Charlotte Cao, Social Media & Marketing Team

From jumpscares to nightmares, horror movies have become an integral part of Halloween culture. With Oct. 31 around the corner, children and adults alike are searching for the creepiest and most horrific films to watch late at night. Ranked from worst to best, here are five of the most popular Halloween movies.

5. “Monster House” (2006)
“Monster House” does a wonderful job with development, infusing each character with witty lines and a distinctive personality. That being said, the overall character design is nothing to be impressed by. Unfortunately, the plot also fails to meet expectations; there are many scenes, especially toward the end, where the story borders on nonsensical, making the movie difficult to follow.

4. “The Ring” (2002)
From the lulling music to the darkened lighting, “The Ring” keeps audiences on edge right from the start. However, the film does a poor job with characterization, making it difficult to empathize with any of the characters.
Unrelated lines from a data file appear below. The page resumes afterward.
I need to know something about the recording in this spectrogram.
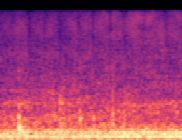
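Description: Whiteboard eraser being rubbed back and forth across a whiteboard, wiping off marker writing: a faint, steady scrubbing with a small tick or two.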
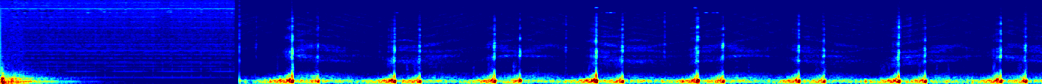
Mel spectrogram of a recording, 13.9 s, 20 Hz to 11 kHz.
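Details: Simulated creepy heartbeat sound effect: slow, steady paired low lub-dub thumps, about 44 a minute, after a brief hum and silence; not a real recording.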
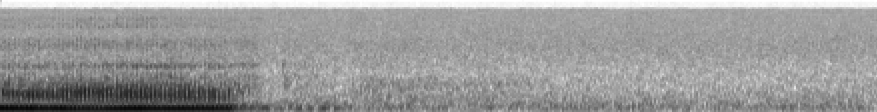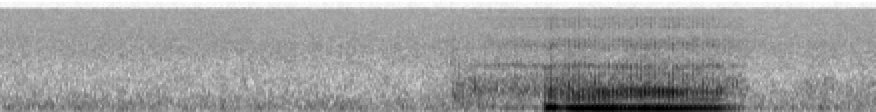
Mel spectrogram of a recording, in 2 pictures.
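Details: Shih Tzu named Rintaro snoring: two loud, nasal, harmonic snore bursts, each under a second, about five seconds apart, with quiet room hiss between.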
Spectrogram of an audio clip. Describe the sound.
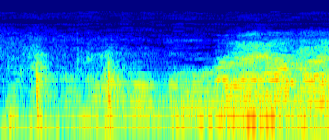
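Two sharp, quick slaps to the face land about a third of a second apart, each a crisp smack, followed by a man's voice beginning to speak.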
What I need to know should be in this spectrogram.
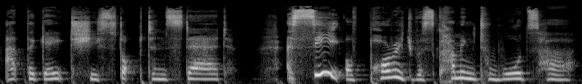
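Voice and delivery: usual speaking voice

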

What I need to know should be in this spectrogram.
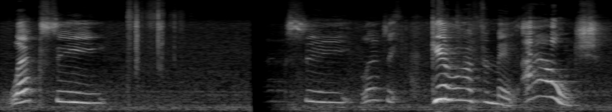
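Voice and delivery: scared shriek under attack; panicked cry. Acted. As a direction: yelp as she is grabbed. Attacked by her sister.

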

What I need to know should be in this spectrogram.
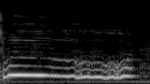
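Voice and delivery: high, gleeful whoop; excited whoop. Acted. The bugs fly away on bog wings, whooping. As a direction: cheer as you take off.

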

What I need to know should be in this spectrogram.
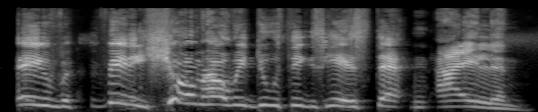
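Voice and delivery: Italian mafia impression. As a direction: play a cartoon Staten Island mobster sizing up a punk. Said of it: "Italian, speaking of mafia".

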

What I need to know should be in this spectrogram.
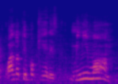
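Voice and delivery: usual speaking voice

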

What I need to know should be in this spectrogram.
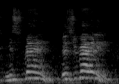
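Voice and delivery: imitating an eager kid calling, pitched high; high-pitched mimicked call across the room; retold calling out. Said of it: "he's yelling at me from across".

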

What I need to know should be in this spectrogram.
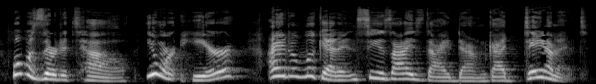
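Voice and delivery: loud, violent anguished swearing; violent outburst. A narrator's reading. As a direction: lash out in pain and shame. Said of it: "violent and cringing".

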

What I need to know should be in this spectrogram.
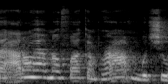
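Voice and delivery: high, loud insistence; worked-up retold retort; retold confrontation.

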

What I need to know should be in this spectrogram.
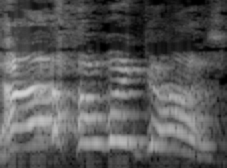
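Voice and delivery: squealing with giddy laughter; half laughing, half crying with joy; excited laugh-cry. Real, not acted. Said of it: "my voice might get quivery 'cause I'm all excited now".

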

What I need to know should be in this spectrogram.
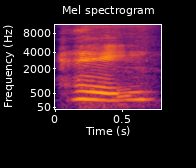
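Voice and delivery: usual speaking voice

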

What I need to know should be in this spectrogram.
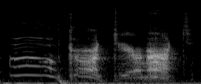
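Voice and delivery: high, strained, slow curse; real exasperated groan-shout; frustrated outburst. Real, not acted. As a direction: let the failure burst out. Loses the run again.

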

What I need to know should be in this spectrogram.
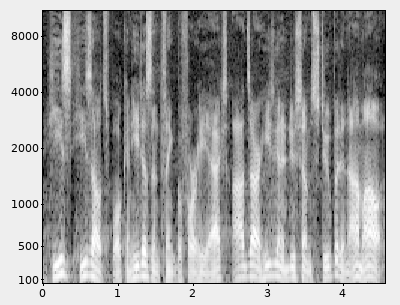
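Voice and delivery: ordinary talk, nothing marked

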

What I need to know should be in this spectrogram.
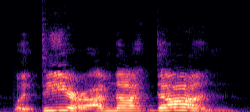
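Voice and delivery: high, loud, drawn-out pleading; wailing fake bride voice; falsetto. A narrator's reading. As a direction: whine to the monster in falsetto. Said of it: "in his falsetto voice".

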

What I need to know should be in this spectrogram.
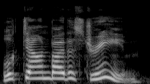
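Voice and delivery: a proud bird pointing the way; cardinal voice. A narrator's reading. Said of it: "cried Cardinal".

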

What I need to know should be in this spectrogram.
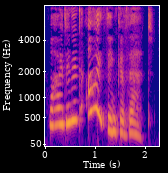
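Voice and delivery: high, loud glad exclamation; delighted mother bear. Acted. Mother bear praising Grandpa's picnic plan, high and delighted. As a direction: gush over the idea.

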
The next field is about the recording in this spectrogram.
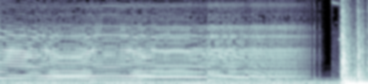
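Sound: door creaking shut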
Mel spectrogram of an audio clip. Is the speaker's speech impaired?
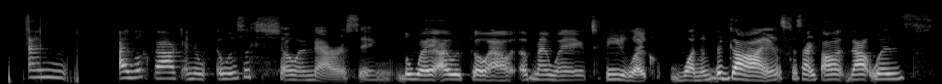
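Yes: bilateral cleft lip and palate; nose and palate.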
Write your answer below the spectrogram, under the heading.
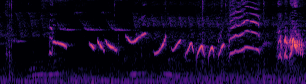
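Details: Bornean white-rumped shama answering a lure recording with a fast series of short falling whistled notes, ending in harsh harmonic chatter, over a low background hum.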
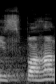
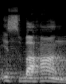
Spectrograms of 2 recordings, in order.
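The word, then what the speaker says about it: أصبهان: আমরা প উচ্চারণ করি। ইসপাহান। আরবিতে এটা উচ্চারণ হয় না। আরবিতে হয় আল আসবাহানি। বা উচ্চারণ হয়। ইসবাহান বাসবাহানি সেখান থেকে 70 হাজার ইহুদি দাজ্জালের সঙ্গী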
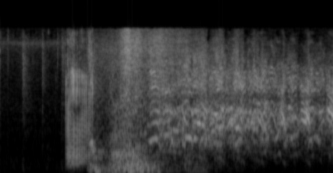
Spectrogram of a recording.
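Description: A long, loud fart about a second in, its pitch sagging as it goes, followed by a group of people breaking into laughter.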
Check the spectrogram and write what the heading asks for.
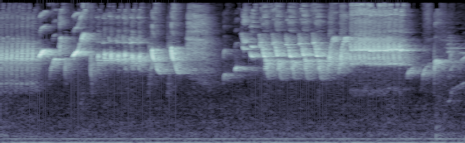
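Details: Energetic song of a European goldfinch, al-Gharb type, not tutored and in breeding readiness: dense, jingling high chatter with quick slurred notes and twittered trills delivered nonstop, low mains-like hum beneath.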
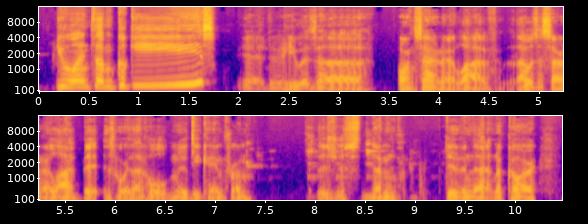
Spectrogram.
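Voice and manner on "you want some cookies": very high pitch, very slow, drawn-out delivery. Quoting a movie character's line about cookies: Corky Romano voice. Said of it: "he had that line where he".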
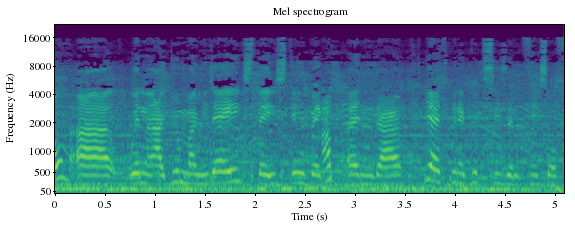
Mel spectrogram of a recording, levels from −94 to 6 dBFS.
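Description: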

Luckily, audiences can overlook these aspects in favor of the movie’s gradual reveal: as the story progresses, viewers become closer to understanding the true horrors of the disturbing antagonist.

3. “Coraline” (2009)
With an animation style unlike any other, “Coraline” impresses audiences with its gorgeous, yet disturbing visuals and vibrant colors. Its plot, which starts off unassumingly, slowly develops into a spine-chilling story that provokes imagination and elicits fear. While “Coraline” is undoubtedly thrilling, most of the horror occurs late into film, forcing audiences to wait through an extended period of little action.

2. “The Sixth Sense” (1999)
Unlike most horror movies, “The Sixth Sense” does not rely on jumpscares; instead, the film is horrifying in its suspenseful build-up to the climax and cathartic storytelling. All throughout, audiences will marvel at the superb acting of lead actors Haley Joel Osment and Bruce Willis and become speechless over the unexpected plot reveals.

1. “The Nightmare Before Christmas” (1993)
Deemed by many as the quintessential Halloween film, “The Nightmare Before Christmas” frightens and delights audiences with its whimsical animation style, reminiscent of a bedtime story. Haunting in its own right, the plot breaks boundaries by introducing a perspective of Halloween that is both playfully nostalgic and uncomfortably dark.

To all who watch these movies, happy haunting!